------ DATA SECTION ------

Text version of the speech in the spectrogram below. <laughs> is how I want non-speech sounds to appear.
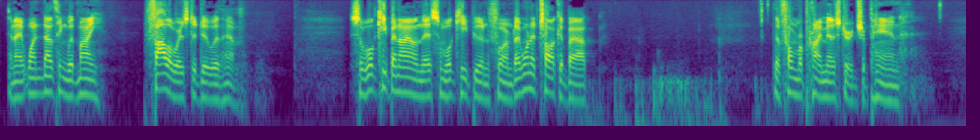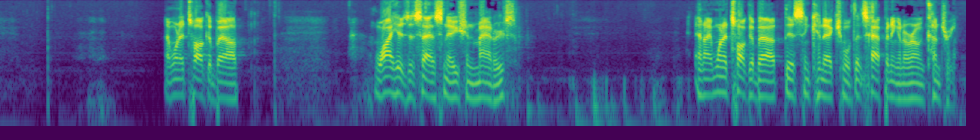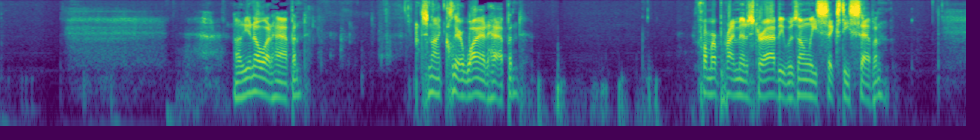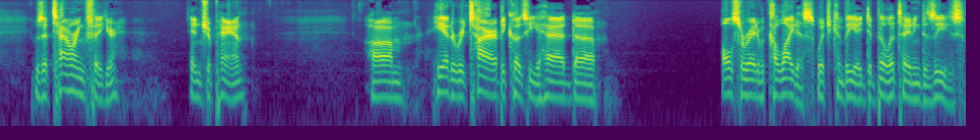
And I want nothing with my followers to do with him. So we'll keep an eye on this and we'll keep you informed. I want to talk about the former prime minister of Japan. I want to talk about why his assassination matters. And I want to talk about this in connection with what's happening in our own country. Now, you know what happened. It's not clear why it happened. Former Prime Minister Abe was only 67. He was a towering figure in Japan. Um, he had to retire because he had uh, ulcerative colitis, which can be a debilitating disease.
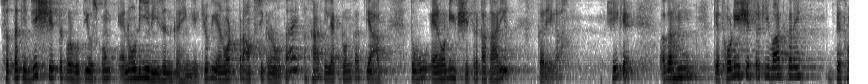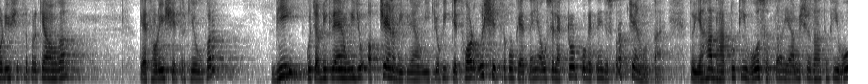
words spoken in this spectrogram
सतह के जिस क्षेत्र पर होती है उसको हम एनोडी रीजन कहेंगे, क्योंकि एनोड पर ऑक्सीकरण होता है, अर्थात इलेक्ट्रॉन का त्याग। तो वो एनोडी क्षेत्र का कार्य करेगा। ठीक है? अगर हम कैथोडी क्षेत्र की बात करें कैथोडी क्षेत्र पर क्या होगा? कैथोडी क्षेत्र के ऊपर भी कुछ अभिक्रियाएँ होंगी जो अपचयन अभिक्रिया होंगी, क्योंकि कैथोड उस क्षेत्र को कहते हैं या उस इलेक्ट्रोड को कहते हैं जिस पर अपचयन होता है। तो यहाँ धातु की वो सतह या मिश्र धातु की वो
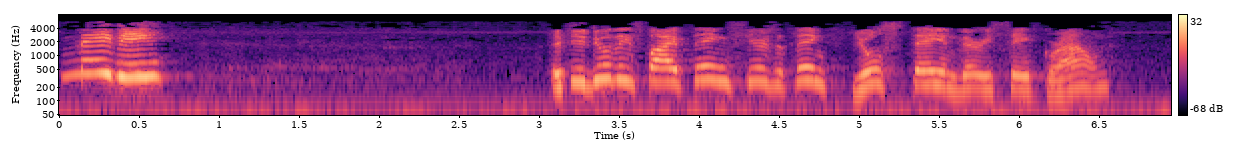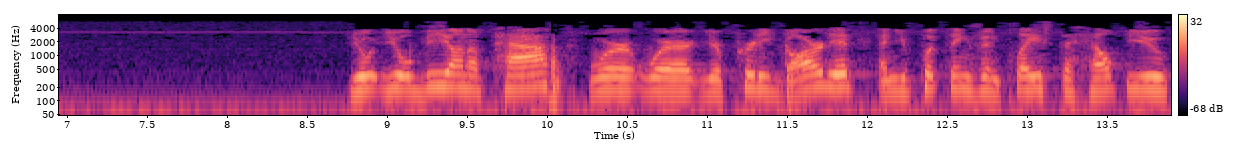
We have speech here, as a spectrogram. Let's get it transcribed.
Maybe. If you do these five things, here's the thing you'll stay in very safe ground. You'll, you'll be on a path where, where you're pretty guarded and you put things in place to help you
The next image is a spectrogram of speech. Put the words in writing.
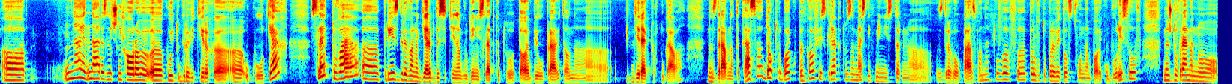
А, най- най-различни хора, а, които гравитираха а, около тях. След това, а, при изгрева на ГЕРБ десетина години, след като той е бил управител на директор тогава, на здравната каса. Доктор Бойко Пенков изгря като заместник министър на здравеопазването в първото правителство на Бойко Борисов. Междувременно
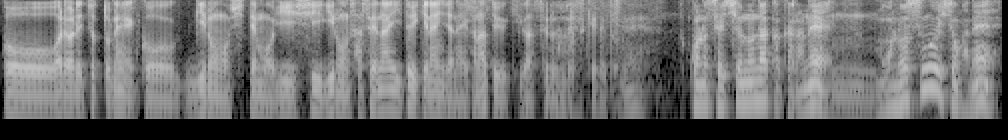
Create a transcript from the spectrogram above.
こう我々ちょっとね、こう議論をしてもいいし、議論させないといけないんじゃないかなという気がするんですけれどね。この世襲の中からね、ものすごい人がね、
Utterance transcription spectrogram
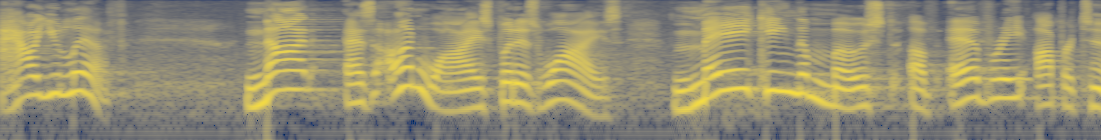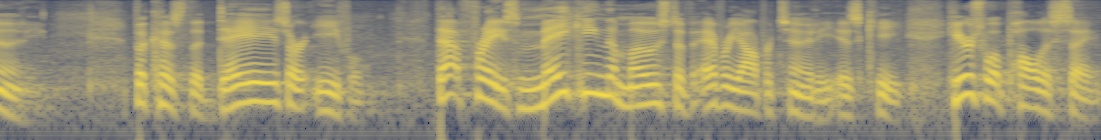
how you live. Not as unwise, but as wise, making the most of every opportunity because the days are evil. That phrase, making the most of every opportunity, is key. Here's what Paul is saying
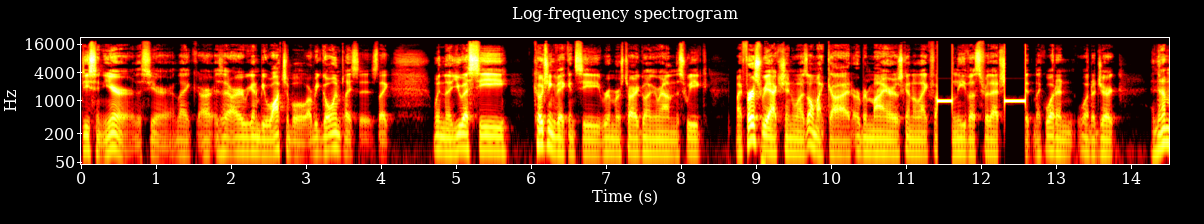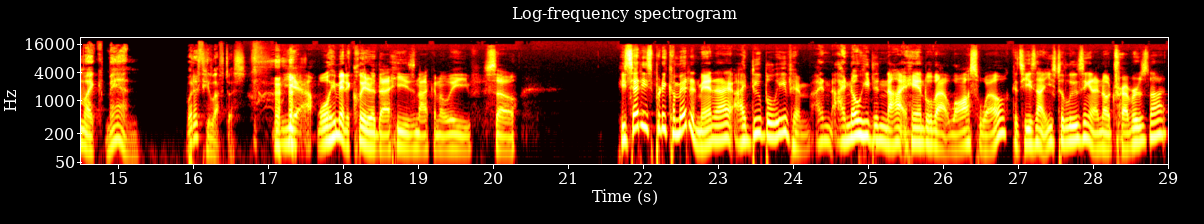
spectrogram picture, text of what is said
decent year this year? Like, are is it, are we gonna be watchable? Are we going places? Like, when the USC coaching vacancy rumors started going around this week, my first reaction was, "Oh my God, Urban Meyer is gonna like leave us for that shit. Like, what a what a jerk." And then I'm like, man, what if he left us? yeah. Well, he made it clear that he's not going to leave. So he said he's pretty committed, man. And I, I do believe him. I, I know he did not handle that loss well because he's not used to losing. And I know Trevor's not.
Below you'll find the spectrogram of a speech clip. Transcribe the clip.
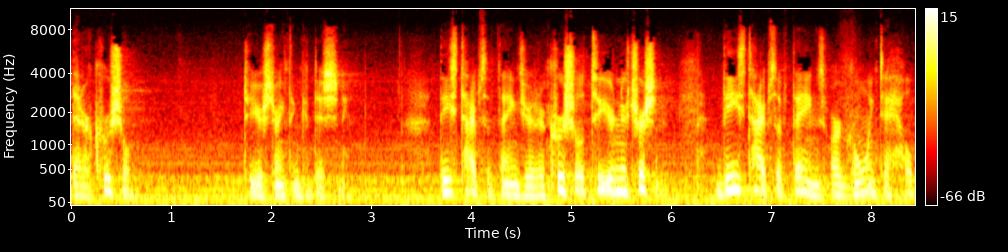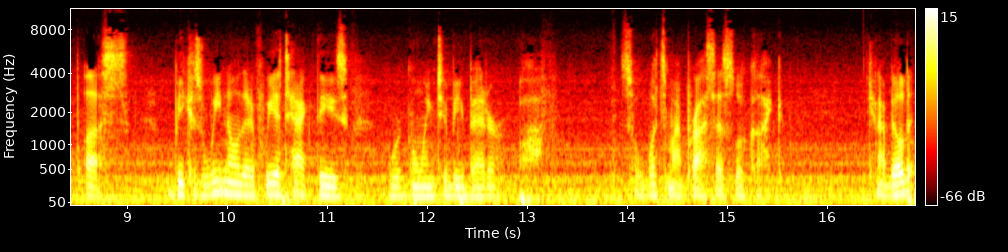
that are crucial to your strength and conditioning. These types of things that are crucial to your nutrition. These types of things are going to help us because we know that if we attack these, we're going to be better off. So, what's my process look like? Can I build it?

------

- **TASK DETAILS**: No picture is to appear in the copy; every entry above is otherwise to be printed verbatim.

- **EXERCISE RESPONSE**:
Text version of the speech in the spectrogram below. <laughs> is how I want non-speech sounds to appear.
And I want nothing with my followers to do with him. So we'll keep an eye on this and we'll keep you informed. I want to talk about the former prime minister of Japan. I want to talk about why his assassination matters. And I want to talk about this in connection with what's happening in our own country. Now, you know what happened. It's not clear why it happened. Former Prime Minister Abe was only 67. He was a towering figure in Japan. Um, he had to retire because he had uh, ulcerative colitis, which can be a debilitating disease.
words spoken in this spectrogram
सतह के जिस क्षेत्र पर होती है उसको हम एनोडी रीजन कहेंगे, क्योंकि एनोड पर ऑक्सीकरण होता है, अर्थात इलेक्ट्रॉन का त्याग। तो वो एनोडी क्षेत्र का कार्य करेगा। ठीक है? अगर हम कैथोडी क्षेत्र की बात करें कैथोडी क्षेत्र पर क्या होगा? कैथोडी क्षेत्र के ऊपर भी कुछ अभिक्रियाएँ होंगी जो अपचयन अभिक्रिया होंगी, क्योंकि कैथोड उस क्षेत्र को कहते हैं या उस इलेक्ट्रोड को कहते हैं जिस पर अपचयन होता है। तो यहाँ धातु की वो सतह या मिश्र धातु की वो
We have speech here, as a spectrogram. Let's get it transcribed.
Maybe. If you do these five things, here's the thing you'll stay in very safe ground. You'll, you'll be on a path where, where you're pretty guarded and you put things in place to help you
The next image is a spectrogram of speech. Put the words in writing.
А, най- най-различни хора, а, които гравитираха а, около тях. След това, а, при изгрева на ГЕРБ десетина години, след като той е бил управител на директор тогава, на здравната каса. Доктор Бойко Пенков изгря като заместник министър на здравеопазването в първото правителство на Бойко Борисов. Междувременно
Create a transcript from the spectrogram above.
こう我々ちょっとね、こう議論をしてもいいし、議論させないといけないんじゃないかなという気がするんですけれどね。この世襲の中からね、ものすごい人がね、
Utterance transcription spectrogram
how you live. Not as unwise, but as wise, making the most of every opportunity because the days are evil. That phrase, making the most of every opportunity, is key. Here's what Paul is saying
spectrogram picture, text of what is said
decent year this year? Like, are is it, are we gonna be watchable? Are we going places? Like, when the USC coaching vacancy rumors started going around this week, my first reaction was, "Oh my God, Urban Meyer is gonna like leave us for that shit. Like, what a what a jerk." And then I'm like, man, what if he left us? yeah. Well, he made it clear that he's not going to leave. So he said he's pretty committed, man. And I, I do believe him. I, I know he did not handle that loss well because he's not used to losing. And I know Trevor's not.
Below you'll find the spectrogram of a speech clip. Transcribe the clip.
that are crucial to your strength and conditioning. These types of things that are crucial to your nutrition. These types of things are going to help us because we know that if we attack these, we're going to be better off. So, what's my process look like? Can I build it?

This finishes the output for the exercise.